Pulling in to T2, I made for a quick change into my runners and a brief chat with Joe Umphenour (a USA pro whose bike only arrived at 3am ON RACE MORNING!!!) who unfortunately had to pull out of the race. I remember saying something along the lines of:
“Holy Jesus Joe, my legs are KILLING me! This run is gonna suck BAD. But hey, see you at the finish line!”
With a smile and a wave, I was out on the run course. There was to be no magical run this day, no miracle fancy-footwork that would bail me out and let me run through the field. After the leg-shattering pain from the ride, it was all I could do to just cruise through the run, all the while cheering on my fellow country-folk (who I’m sure appreciated the cheers on the inside, although they gave me this sort of “Oh man I hate you so bad right now” face,) other competitors and volunteers, never letting my big smile fade for even a moment. With 5km to go, I could see Tanille way up ahead, and just piled on what I had left to catch her. Successfully done, it was nothing but the finish line and some massive congratulations for my Canadian teammates and other competitors.
|Never-ending smile, happy to be done!|
Heather Wurtele put in a massive run to come in 4th, Rachel McBride killed the whole day for 7th, Tenille Hoogland in 8th, and I managed to drag myself across the line as the 13th pro male. Now, you might remember there were a few more men at the start line, 22 to be exact. With an attrition rate of ALMOST 50%, I am just incredibly proud of myself for pulling through and finishing. Anyone who’s ever ridden long and hard knows, that it doesn’t matter how you slice it 200km’s in the TT position will make you hurt. We all know it’s coming. But with the absolutely incredible, unexplainable pain in my legs, I went to some fairly dark places on the bike just to keep moving. When every inch of my being said to just stop, I shouted out the classic Jens:

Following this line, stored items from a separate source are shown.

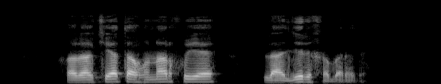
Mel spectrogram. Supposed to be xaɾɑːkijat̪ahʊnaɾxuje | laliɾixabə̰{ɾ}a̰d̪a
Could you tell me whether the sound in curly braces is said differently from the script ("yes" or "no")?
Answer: no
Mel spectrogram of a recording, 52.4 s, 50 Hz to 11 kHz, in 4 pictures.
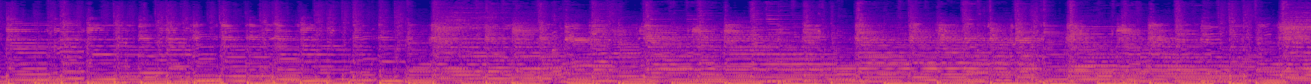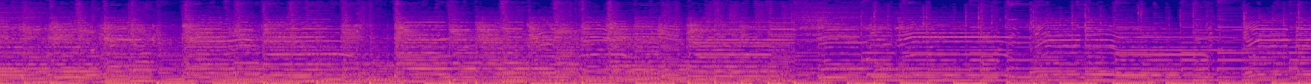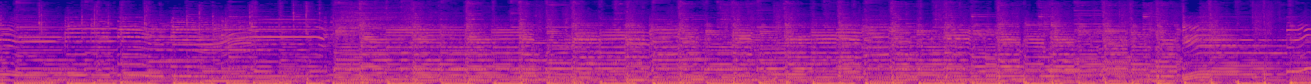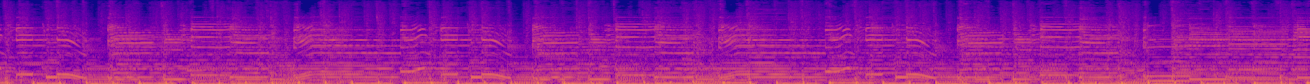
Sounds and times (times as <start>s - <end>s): Music: 0.0s - 52.4s.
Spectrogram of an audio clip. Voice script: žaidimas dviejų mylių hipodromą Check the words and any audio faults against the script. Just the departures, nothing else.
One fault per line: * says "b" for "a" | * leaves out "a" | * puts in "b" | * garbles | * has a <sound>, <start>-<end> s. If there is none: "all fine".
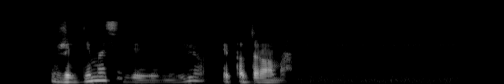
all fine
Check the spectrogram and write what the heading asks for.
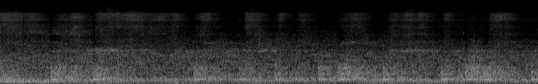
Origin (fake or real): fake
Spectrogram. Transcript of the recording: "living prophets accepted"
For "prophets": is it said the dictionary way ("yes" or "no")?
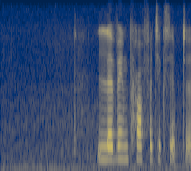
no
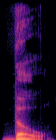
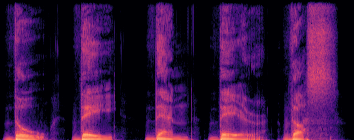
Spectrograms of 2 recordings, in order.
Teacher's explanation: So the first TH sound is voiced. Vocal cords vibrate, okay, as in though. So it's a soft D sound, right?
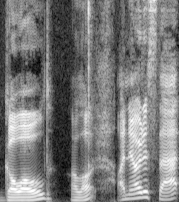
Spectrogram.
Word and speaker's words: Goa'uld: of those ladies were saying Goa'uld a lot. I noticed that. That was a little bit Neith annoying. was the worst Gold.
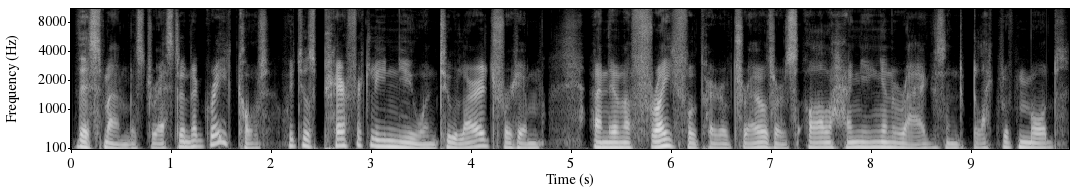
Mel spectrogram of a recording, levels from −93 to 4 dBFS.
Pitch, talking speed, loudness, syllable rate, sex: 120 Hz, 190 wpm, -20 LUFS, 4.2 syllables/s, male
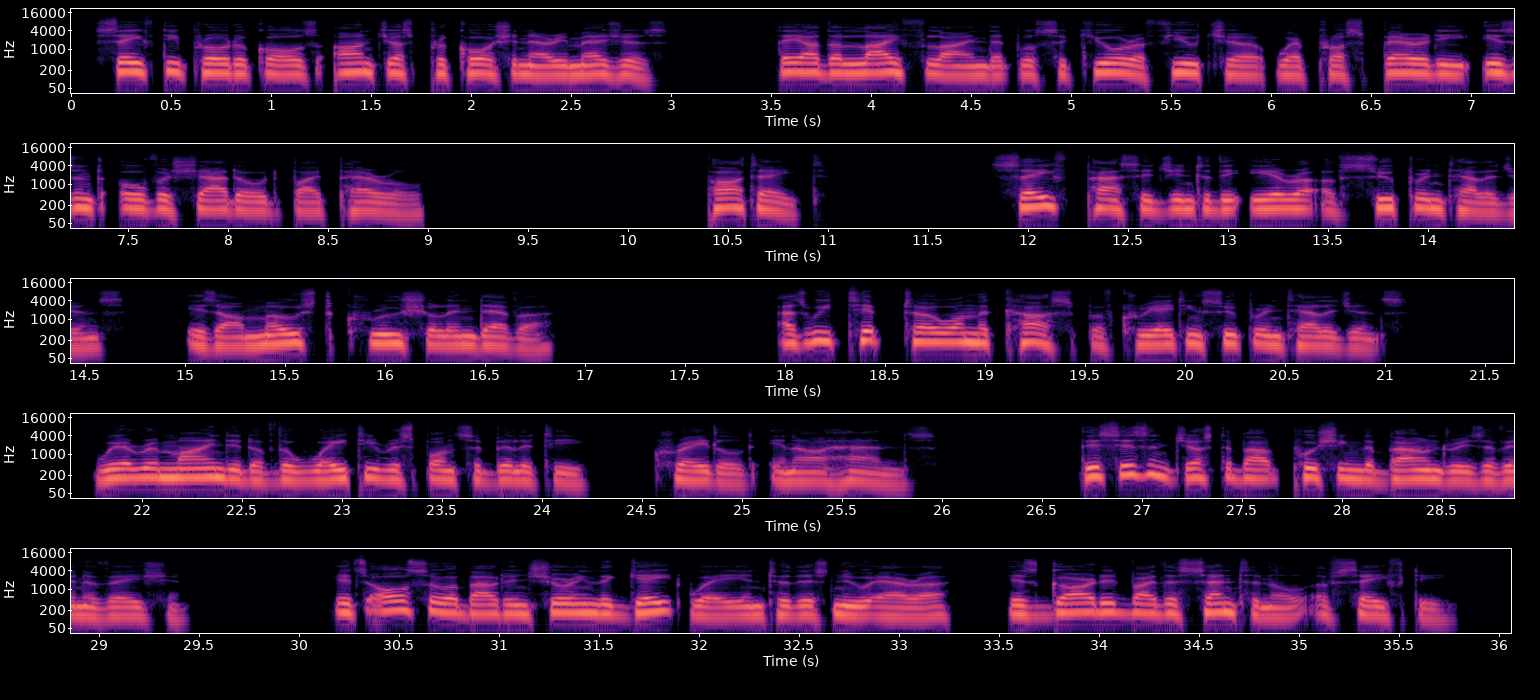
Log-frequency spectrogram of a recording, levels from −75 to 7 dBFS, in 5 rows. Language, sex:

Literally too; if anyone heard me they’d have tossed me in the looney bin! It was frustrating, knowing there was so much more potential energy in my legs to go harder, but with the veritable rev-limiter slowing me down, it was an incredible grind. The headwind on the last leg in didn’t help the cause much either. But there’s something to be said about slogging on, continuing when all arrows point to ‘stop.’ Just thinking about all my family, teammates, and friends back home, watching their computer screens and cheering me on, kept my head in the game. I was determined to get to the finish line no matter what, if not for me, for all those who support me and were waiting to see those splits as I crossed over the various timing mats. That was one of my biggest motivating factors to carry on.

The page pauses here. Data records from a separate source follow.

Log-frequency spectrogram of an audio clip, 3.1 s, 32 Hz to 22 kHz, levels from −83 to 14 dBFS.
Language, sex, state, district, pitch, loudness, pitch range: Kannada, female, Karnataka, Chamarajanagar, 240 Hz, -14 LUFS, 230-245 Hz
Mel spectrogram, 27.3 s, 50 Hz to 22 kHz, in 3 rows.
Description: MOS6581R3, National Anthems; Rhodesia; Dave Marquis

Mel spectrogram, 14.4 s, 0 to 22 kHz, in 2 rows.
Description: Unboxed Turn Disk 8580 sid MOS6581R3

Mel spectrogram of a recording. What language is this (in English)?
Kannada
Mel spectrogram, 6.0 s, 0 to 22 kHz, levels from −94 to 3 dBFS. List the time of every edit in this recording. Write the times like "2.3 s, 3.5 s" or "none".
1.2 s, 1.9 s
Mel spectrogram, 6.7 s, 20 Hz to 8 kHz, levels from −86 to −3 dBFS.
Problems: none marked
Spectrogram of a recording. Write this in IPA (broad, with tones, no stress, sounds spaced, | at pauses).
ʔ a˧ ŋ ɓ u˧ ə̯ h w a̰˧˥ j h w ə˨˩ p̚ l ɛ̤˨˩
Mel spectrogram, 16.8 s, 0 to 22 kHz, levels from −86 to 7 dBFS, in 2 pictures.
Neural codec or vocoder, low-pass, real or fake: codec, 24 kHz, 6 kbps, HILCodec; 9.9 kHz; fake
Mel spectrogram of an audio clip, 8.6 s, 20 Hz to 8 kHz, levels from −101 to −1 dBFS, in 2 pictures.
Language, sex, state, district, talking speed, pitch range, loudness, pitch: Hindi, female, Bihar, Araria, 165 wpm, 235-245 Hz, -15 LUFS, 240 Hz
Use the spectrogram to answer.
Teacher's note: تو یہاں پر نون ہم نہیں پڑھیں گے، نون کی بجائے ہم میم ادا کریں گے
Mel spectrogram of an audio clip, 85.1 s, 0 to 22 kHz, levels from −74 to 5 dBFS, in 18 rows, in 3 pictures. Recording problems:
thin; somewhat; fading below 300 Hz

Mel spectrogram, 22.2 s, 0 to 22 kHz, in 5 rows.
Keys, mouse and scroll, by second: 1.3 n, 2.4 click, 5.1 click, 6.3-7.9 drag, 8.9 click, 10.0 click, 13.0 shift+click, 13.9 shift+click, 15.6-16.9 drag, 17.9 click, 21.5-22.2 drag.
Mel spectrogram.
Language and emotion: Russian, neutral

Post race we attended the awards ceremony, which included Alistair Brownlee, who had won the ‘Short’ distance race. I had the pleasure of a last supper in Abu Dhabi with Rachel, her parents (who flew in from GERMANY just to watch the race!!!) Heather, and Joe Umphenour. It was a fantastic finish to an overwhelming race. Flying out the next morning, I took advantage of the buffet (to the LIMITS!) You see, I’ve been having to pass by all the tastiest treats at breakfast this week, including the croissants, danishes, loaves of delicious breads, and especially the DONUTS! I mean seriously, who does that to a bunch of tapering athletes, leaving donuts out like that?!? I didn’t leave the hotel hungry, we’ll just put it that way.

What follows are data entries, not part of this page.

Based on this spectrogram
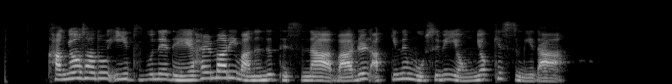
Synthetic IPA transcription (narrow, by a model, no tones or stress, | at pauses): kaŋjʌs̬ʰadoipubune̞te̞ɦe̞ɦaɭmaɾimanɯndɯtʰe̞s͈ɯnamaɾɯɾʔa̰k̚k͈inɯnmosʰɯbijʌŋɲʌkʰe̞s͈ɯmɲida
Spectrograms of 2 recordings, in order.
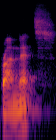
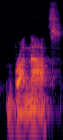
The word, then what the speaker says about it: Vranec: Now, as I told you, the name is pronounced Vranec here. The origin of this grape, Vranac, is Montenegro, and it's a natural crossing.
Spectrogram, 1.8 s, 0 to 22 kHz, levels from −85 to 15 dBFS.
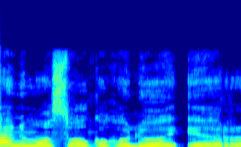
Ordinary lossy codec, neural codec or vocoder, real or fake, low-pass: AAC, 96 kbps; none; real; 14.4 kHz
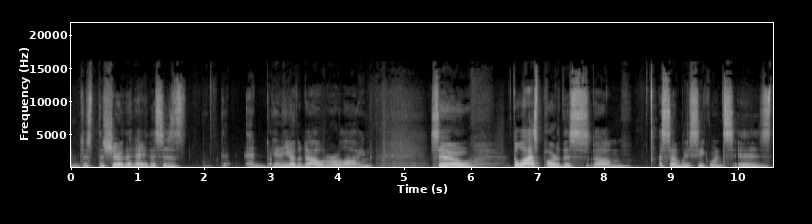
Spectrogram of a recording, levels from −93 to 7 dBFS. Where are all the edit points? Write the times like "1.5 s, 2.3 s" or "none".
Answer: 3.0 s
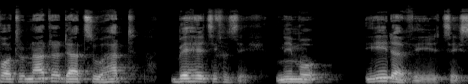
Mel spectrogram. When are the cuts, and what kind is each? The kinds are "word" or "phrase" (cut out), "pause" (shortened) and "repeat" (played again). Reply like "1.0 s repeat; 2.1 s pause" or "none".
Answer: 1.5 s pause; 2.1 s word; 3.5 s pause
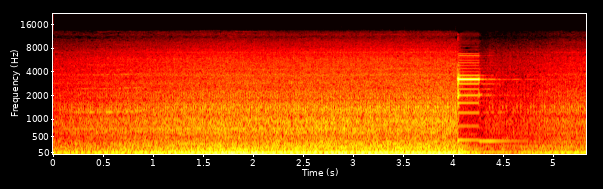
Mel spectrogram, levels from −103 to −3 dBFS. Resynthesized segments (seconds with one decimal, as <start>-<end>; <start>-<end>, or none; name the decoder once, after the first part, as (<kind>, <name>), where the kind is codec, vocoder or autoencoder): none

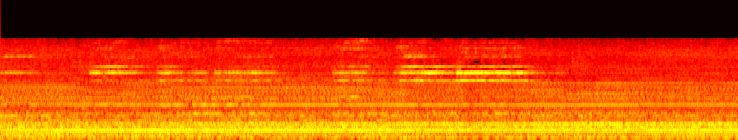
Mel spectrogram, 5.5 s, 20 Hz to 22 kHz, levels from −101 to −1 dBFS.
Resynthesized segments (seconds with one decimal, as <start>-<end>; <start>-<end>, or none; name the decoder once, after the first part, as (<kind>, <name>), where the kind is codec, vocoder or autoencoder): 1.1-1.6 (vocoder, BigVGAN v2)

I’m incredibly proud of the Canadian women for their performances, and proud of myself for what I accomplished out there. I’ve yet to DNF, and hell if I was going to Abu Dhabi to do it. As I sit here on the plane home, bringing with me a newfound fire and focus for the season ahead, a broader smile, and one hell of a sunburn, I feel content with my early season performance.
|Rachel McBride = 7th|
|Heather Wurtele = 4th|
I sure as hell can’t wait to go back next year, with a whole new understanding of what kind of monster I’ll be up against.
Happy training everyone, the race season is baring down on us!!!